At the time I feared what seeing an internist meant for the bigger picture. You do know that internists are the “gateway” docs, don’t you? They come with a stable of specialty docs—an allergist, a gastroenterologist, a mammographer, an ophthalmologist (Don’t need reading glasses just yet? Just wait). The list goes on and on. And do you know how much time is required to look nice and well groomed for that many specialists?
Tripling my medical appointments would start to take its toll. This old car had some mileage on it and the maintenance was about to kill me. Something would have to give in order to better manage my time.
So for me it was ironing, which was just fine with me. I hate ironing. I try desperately to avoid it. I work very hard NOT to iron. Brad dry-cleans his clothes. His overserviced Brooks Brothers shirts eventually disintegrate and poof—they literally disappear in a cloud of starchy white cotton. Then I buy him more.
I try to fold the kids’ clothes right from the dryer to minimize wrinkles. When they were younger, I had their smocked dresses and john-johns as well as their Strasburg frocks professionally cleaned. And now my kids have nifty dry-weave golf shirts and no-iron button-downs. Which annoys my mother, who thinks somehow I am cheating.

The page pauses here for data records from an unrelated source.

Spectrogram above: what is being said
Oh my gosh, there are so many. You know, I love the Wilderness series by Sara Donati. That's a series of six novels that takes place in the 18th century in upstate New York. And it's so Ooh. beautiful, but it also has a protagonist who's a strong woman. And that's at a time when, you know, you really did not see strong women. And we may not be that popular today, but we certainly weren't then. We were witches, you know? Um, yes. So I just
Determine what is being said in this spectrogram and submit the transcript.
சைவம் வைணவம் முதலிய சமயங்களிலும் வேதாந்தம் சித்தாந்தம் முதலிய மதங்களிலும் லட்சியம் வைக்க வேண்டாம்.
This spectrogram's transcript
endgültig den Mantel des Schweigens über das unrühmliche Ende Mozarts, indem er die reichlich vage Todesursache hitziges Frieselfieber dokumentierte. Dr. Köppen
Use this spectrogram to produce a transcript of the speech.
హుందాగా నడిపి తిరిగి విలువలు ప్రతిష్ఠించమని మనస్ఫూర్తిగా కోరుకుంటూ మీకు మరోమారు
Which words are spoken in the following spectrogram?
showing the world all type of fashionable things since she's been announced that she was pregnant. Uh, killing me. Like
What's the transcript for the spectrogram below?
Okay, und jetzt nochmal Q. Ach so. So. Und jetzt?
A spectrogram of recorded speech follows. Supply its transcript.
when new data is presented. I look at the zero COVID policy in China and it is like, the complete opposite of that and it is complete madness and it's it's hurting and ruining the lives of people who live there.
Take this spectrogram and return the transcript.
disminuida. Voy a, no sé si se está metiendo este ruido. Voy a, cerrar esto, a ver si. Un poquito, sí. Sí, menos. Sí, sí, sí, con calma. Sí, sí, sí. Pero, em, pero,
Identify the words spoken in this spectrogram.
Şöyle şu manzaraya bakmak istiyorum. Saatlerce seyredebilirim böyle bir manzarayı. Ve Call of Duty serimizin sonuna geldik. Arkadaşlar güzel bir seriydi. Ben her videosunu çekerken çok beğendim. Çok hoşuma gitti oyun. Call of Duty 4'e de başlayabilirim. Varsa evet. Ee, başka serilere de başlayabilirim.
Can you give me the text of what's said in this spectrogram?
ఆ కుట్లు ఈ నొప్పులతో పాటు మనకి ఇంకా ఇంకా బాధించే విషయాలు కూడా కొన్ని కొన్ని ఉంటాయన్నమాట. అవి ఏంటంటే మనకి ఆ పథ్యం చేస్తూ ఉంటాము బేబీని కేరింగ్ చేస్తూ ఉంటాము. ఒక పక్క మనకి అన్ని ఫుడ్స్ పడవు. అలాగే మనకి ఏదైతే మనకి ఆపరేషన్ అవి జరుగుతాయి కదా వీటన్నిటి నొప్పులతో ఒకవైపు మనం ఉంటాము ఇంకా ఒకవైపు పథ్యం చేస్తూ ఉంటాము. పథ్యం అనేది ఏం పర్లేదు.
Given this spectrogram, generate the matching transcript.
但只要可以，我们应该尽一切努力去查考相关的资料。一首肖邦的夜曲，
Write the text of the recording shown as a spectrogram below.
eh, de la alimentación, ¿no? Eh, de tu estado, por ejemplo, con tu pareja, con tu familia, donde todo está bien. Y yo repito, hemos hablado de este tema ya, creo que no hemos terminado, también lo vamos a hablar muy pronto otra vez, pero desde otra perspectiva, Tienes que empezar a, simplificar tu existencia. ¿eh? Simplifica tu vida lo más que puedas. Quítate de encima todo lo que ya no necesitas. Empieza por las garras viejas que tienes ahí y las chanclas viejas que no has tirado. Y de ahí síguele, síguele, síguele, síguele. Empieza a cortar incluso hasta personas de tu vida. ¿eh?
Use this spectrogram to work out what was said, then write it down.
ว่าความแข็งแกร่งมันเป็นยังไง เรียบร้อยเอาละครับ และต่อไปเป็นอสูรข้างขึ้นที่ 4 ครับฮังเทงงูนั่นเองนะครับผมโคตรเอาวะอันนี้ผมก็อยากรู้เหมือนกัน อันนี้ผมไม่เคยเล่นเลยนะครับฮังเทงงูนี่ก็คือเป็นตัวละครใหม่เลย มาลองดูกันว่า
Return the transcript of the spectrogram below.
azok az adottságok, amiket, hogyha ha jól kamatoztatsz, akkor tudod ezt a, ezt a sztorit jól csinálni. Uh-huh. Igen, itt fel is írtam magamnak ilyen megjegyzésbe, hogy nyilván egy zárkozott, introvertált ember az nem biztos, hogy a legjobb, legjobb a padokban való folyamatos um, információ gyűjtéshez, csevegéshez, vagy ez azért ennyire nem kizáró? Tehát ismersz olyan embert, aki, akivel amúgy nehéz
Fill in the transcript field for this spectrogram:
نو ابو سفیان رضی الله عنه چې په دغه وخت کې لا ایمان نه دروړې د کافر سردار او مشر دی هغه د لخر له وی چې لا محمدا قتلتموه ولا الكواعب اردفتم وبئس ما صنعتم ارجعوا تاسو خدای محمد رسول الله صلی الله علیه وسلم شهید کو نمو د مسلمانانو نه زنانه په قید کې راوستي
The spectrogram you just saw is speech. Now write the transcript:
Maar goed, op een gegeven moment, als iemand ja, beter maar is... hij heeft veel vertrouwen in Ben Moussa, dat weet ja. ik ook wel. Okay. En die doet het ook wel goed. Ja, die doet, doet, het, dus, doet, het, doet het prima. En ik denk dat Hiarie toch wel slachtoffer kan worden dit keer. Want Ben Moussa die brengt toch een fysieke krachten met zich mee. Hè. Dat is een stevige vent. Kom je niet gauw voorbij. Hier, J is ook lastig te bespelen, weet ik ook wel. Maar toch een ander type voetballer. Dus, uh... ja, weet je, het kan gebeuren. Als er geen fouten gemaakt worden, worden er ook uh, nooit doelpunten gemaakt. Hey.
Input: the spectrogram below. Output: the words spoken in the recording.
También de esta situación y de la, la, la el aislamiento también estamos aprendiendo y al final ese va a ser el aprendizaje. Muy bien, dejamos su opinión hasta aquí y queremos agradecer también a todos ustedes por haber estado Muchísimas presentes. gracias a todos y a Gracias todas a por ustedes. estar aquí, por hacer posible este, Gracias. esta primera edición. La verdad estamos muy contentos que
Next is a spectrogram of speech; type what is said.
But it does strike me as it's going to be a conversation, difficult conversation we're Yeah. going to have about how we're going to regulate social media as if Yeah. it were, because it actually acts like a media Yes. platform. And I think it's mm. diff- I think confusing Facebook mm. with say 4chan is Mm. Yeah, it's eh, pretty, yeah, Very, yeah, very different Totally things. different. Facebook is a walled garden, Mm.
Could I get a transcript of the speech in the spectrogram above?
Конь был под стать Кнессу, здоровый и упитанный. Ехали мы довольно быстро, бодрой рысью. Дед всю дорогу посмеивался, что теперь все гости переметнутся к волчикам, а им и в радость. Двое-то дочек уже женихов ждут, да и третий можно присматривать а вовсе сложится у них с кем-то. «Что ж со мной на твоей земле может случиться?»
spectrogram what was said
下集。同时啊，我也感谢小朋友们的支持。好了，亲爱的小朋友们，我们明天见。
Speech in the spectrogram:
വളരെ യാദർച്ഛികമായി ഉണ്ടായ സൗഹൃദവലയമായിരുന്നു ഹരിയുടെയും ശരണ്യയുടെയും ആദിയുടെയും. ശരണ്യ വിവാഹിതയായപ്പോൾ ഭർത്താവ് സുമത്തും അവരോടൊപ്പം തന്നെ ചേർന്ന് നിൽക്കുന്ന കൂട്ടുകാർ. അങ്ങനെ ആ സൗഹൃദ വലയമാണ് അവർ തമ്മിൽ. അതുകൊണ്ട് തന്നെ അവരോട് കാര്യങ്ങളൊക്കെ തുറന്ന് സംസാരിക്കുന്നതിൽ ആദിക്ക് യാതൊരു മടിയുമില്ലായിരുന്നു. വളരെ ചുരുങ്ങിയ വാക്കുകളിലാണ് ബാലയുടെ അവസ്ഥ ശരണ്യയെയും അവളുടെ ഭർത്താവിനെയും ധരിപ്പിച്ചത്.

And when it comes to me, I try to buy clothes that don’t need to be ironed. I have five knit dresses from one of my favorite women’s stores—same style, same size, five different patterns. They. Are. Awesome. Honestly, it can be freeing to have a uniform. Kim, my bridge pal, smart and successful business owner and mom of three fabulously well-turned-out daughters, has her own uniform: she wears gorgeous linen tunics that make her look perpetually backlit—all soft and flowy, yet crisp and clean. She always looks thoughtfully pulled together. At one time I aspired to look soft and flowy, yet crisp and clean with a fabulous linen dress from Neiman’s—it was a spectacular melon color. Like a good girl, I got it dry-cleaned and pressed every spring. And every season, I put on the dress and took it right off. Put it on and took it right off. I couldn’t figure out where to wear it and not end up looking like a piece of wadded-up, coral-colored tissue paper. This dress would be perfect if I didn’t have to drive anywhere, sit down anywhere or do anything. Ergo, this beautiful, melon-colored linen dress had no business in my closet and no role in my life. So out with the linen and in with the fabulous, wear-anywhere, stretchy-yet-very-chic shirtdress that I can dial up or down, wear nearly year-round, roll up in a ball and shove in my carry-on luggage, hand-wash and line-dry, wear with a cardigan, dress up with pearls and NEVER, EVER HAVE TO IRON. It’s a magic dress, friends. You should get one. Or five.
What People are Saying About This
“Thank you, Charla Muller…Lovely…Beautiful…Hilarious.”—Jill Connor Browne, #1 New York Times bestselling author
“[Muller’s] journey is a confessional full of hard-won insight and good humor that all of us can relate to.”—Celia Rivenbark, New York Times bestselling author of You Don’t Sweat Much for a Fat Girl
“The perfect guide to aging gracefully…An honest and engaging memoir.”—Jordan Christy, author of How to be a Hepburn in a Hilton World
“Unblinkingly honest and candid, this is a journey from pretty to frumpy to pretty again told in a strong, no-holds-barred manner.”—Ronda Rich, bestselling author of What Southern Women Know (That Every Woman Should)